The key to the way this algorithm works is to check whether the current and target values are the same or different. If they are the same, then we can simply use our original code as the angleDelta member doesn't need to change. If the current and target values are different, then we need to update the angleDelta member for each sample as we gradually move the current value closer to the target.

Warning
In this example we just use the number of samples in the output buffer as the duration of our ramp. This means that with very small buffer sizes you may still hear artefacts.
void getNextAudioBlock (const AudioSourceChannelInfo& bufferToFill) override
{
const float level = 0.125f;
float* const buffer = bufferToFill.buffer->getWritePointer (0, bufferToFill.startSample);
const double localTargetFrequency = targetFrequency;
if (localTargetFrequency != currentFrequency) // [9]
{
const double frequencyIncrement = (localTargetFrequency - currentFrequency) / bufferToFill.numSamples; // [10]
for (int sample = 0; sample < bufferToFill.numSamples; ++sample)
{
const float currentSample = (float) std::sin (currentAngle);
currentFrequency += frequencyIncrement; // [11]
updateAngleDelta(); // [12]
currentAngle += angleDelta;
buffer[sample] = currentSample * level;
}
currentFrequency = localTargetFrequency;
}
else // [13]
{
for (int sample = 0; sample < bufferToFill.numSamples; ++sample)
{
const float currentSample = (float) std::sin (currentAngle);
currentAngle += angleDelta;
buffer[sample] = currentSample * level;
}
}
  • [9]: Check if our target is different from the current value.

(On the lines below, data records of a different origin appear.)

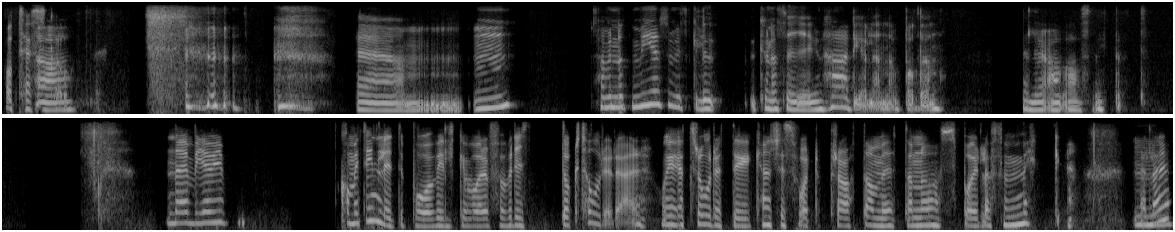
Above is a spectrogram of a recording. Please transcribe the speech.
Och Tesco. Ja. Ehm, mm. Har vi något mer som vi skulle kunna säga i den här delen av podden? Eller av avsnittet? Nej, vi har ju kommit in lite på vilka våra favoritdoktorer är. Och jag tror att det kanske är svårt att prata om utan att spoila för mycket. Eller? Mm.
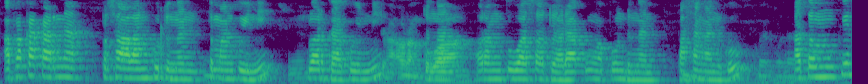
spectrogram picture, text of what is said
Apakah karena persoalanku dengan temanku ini, keluargaku ini, Dengan orang tua. dengan orang tua saudaraku maupun dengan pasanganku, Benar-benar. atau mungkin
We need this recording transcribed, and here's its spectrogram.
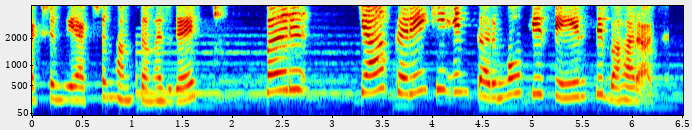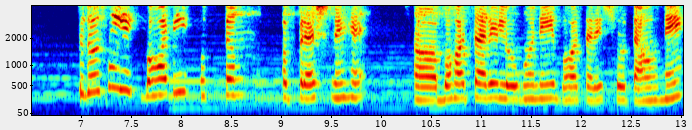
एक्शन रिएक्शन हम समझ गए। पर क्या करें कि इन कर्मों के फेर से बाहर आ जाए? तो दोस्तों, ये एक बहुत ही उत्तम प्रश्न है। बहुत सारे लोगों ने, बहुत सारे श्रोताओं ने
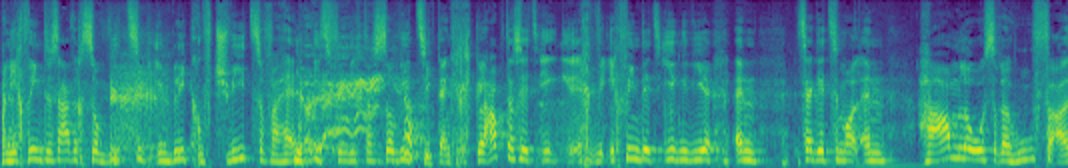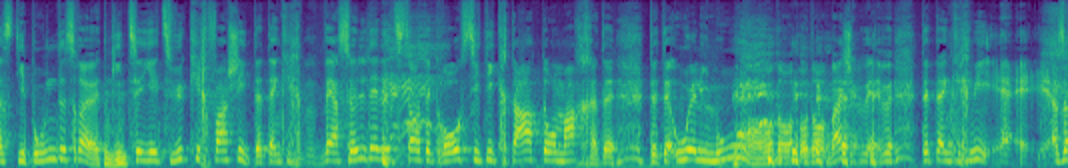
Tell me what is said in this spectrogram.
Und ich finde das einfach so witzig, im Blick auf die Schweizer Verhältnisse finde ich das so witzig. Ich denke, ich glaube das jetzt, ich, ich, ich finde jetzt irgendwie ein, sag jetzt mal, ein, harmloseren Haufen als die Bundesräte. Mhm. Gibt's ja jetzt wirklich fast nicht. Da denke ich, wer soll denn jetzt da den grossen Diktator machen? Der, der, der Ueli Maurer? Oder, oder weißt, da denke ich, wie, äh, also,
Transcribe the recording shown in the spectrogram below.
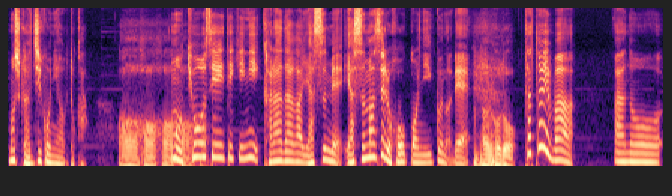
もしくは事故に遭うとか。もう強制的に体が休め、休ませる方向に行くので、なるほど。例えば、あの、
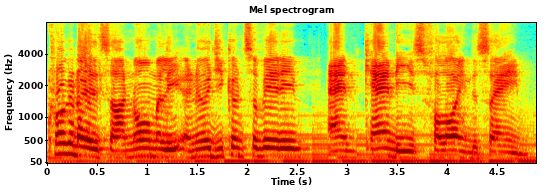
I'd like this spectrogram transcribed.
Crocodiles are normally energy conservative and Candy is following the same.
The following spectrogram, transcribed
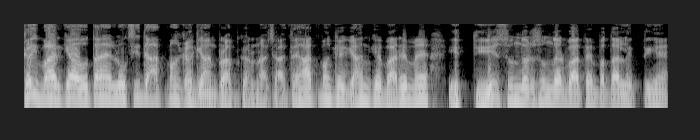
कई बार क्या होता है, लोग सीधे आत्मा का ज्ञान प्राप्त करना चाहते हैं। आत्मा के ज्ञान के बारे में इतनी सुंदर सुंदर बातें पता लगती हैं।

Notice that we take a local copy of the target value, just in case the slider changes the value on the message thread while this function runs.
  • [10]: Calculate the required increment per sample.
  • [11]: Increment the current frequency.
  • [12]: Update the deltaAngle member based on this new frequency.
  • [13]: Otherwise just use the original code.
Note
The format of this code uses a typically pattern for DSP code. We avoid conditional statements in the inner for() loop, if possible. Instead, having the condition tested outside the loop, and we use two different, but quite similar loops depending upon whether the parameter is changing.

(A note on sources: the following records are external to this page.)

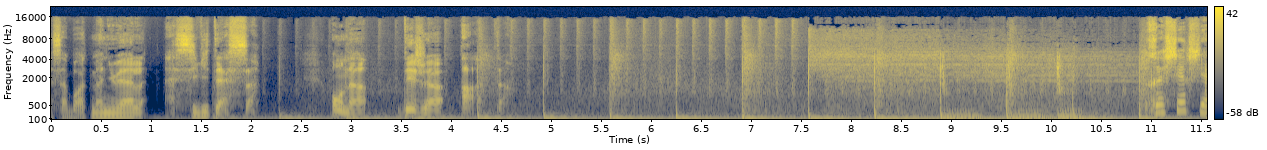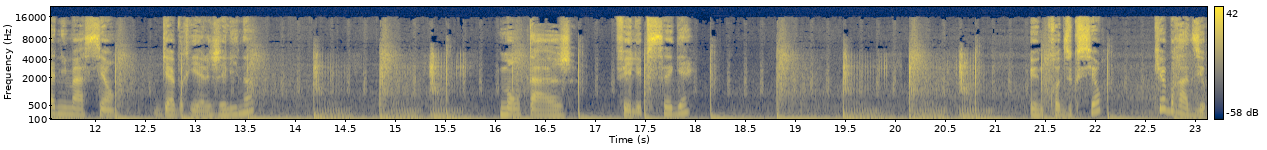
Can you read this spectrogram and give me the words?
sa boîte manuelle à six vitesses. On a déjà hâte. Recherche et animation, Gabriel Gélina. Montage, Philippe Séguin. Une production, Cube Radio.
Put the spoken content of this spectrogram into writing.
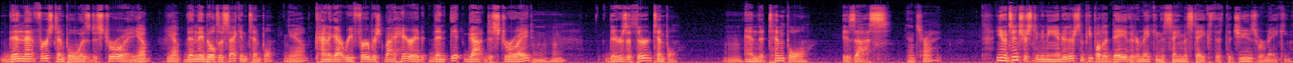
Then that first temple was destroyed. Yep. Yep. Then they built a second temple Yep. kind of got refurbished by Herod. Then it got destroyed. Mm-hmm. There's a third temple, mm-hmm. and the temple is us. That's right. You know, it's interesting to me, Andrew. There's some people today that are making the same mistakes that the Jews were making.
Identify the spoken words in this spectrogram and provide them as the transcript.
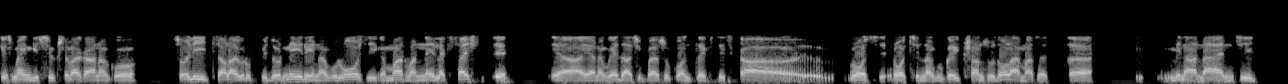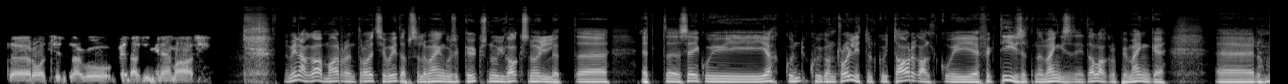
kes mängis niisuguse väga nagu soliidse alagrupi turniiri nagu loosiga, ma arvan, neil läks hästi ja, ja nagu edasipääsu kontekstis ka Rootsi, Rootsil nagu kõik šansud olemas, et äh, mina näen siit äh, Rootsilt nagu edasi minemas no mina ka, ma arvan, et Rootsi võidab selle mängu sihuke üks-null, kaks-null, et et see, kui jah, kui kontrollitult, kui targalt, kui efektiivselt nad mängisid neid alagrupi mänge, noh,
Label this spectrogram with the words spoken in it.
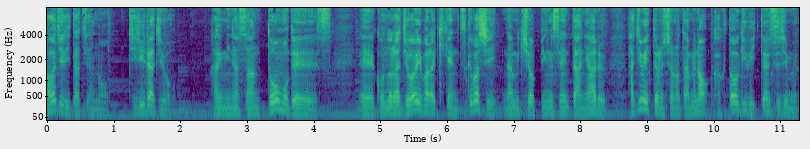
川尻達也のジリラジオ。はい皆さんどうもです、えー、このラジオは茨城県つくば市並木ショッピングセンターにある初めての人のための格闘技フィットネスジム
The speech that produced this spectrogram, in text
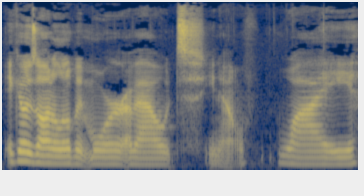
It goes on a little bit more about, you know, why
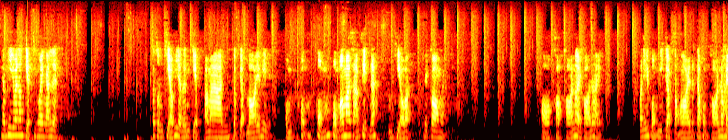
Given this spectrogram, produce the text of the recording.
งั้นพี่ก็ไม่ต้องเก็บทิ้งไว้งั้นเลยกระสุนเขียวพี่อย่าลืมเก็บประมาณเกือบเกือบร้อยพี่ผมผมผมผมเอามาสามสิบนะกระสุนเขียวอะในกล่องอะขอขอขอหน่อยขอหน่อย ตอนนี้ผมมีเกือบสองร้อยแต่ผมขอหน่อย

Finally, we need to update our sliderValueChanged() function so that it just updates the target value:

void sliderValueChanged (Slider* slider) override
{
if (slider == &frequencySlider)
targetFrequency = frequencySlider.getValue();
}

And that's it! Try this now and the artefacts from the slider movement should have been removed.

Exercise
Add smoothing to the level slider control that you added in an earlier exercise.

Notes

  • Not wrapping the phase angle around 2pi may not be ideal in all circumstances. If using float rather than double variables then there would be some innaccuracy to the calculations when the current angle value became very large. By not wrapping the phase at 2pi using the std::sin() function performs reasonably well compared to a simple wavetable technnique. See Tutorial: Wavetable synthesis for an exploration of this.

Summary

In this tutorial we have introduced some basic methods of synthesising and controlling a sine wave. We have looked at:

  • The essential variables needed for maintaining the state of a sine wave oscillator.
  • How to set these variable to produce the desired result.
  • How to smooth out parameter changes to avoid audio artefacts.

See also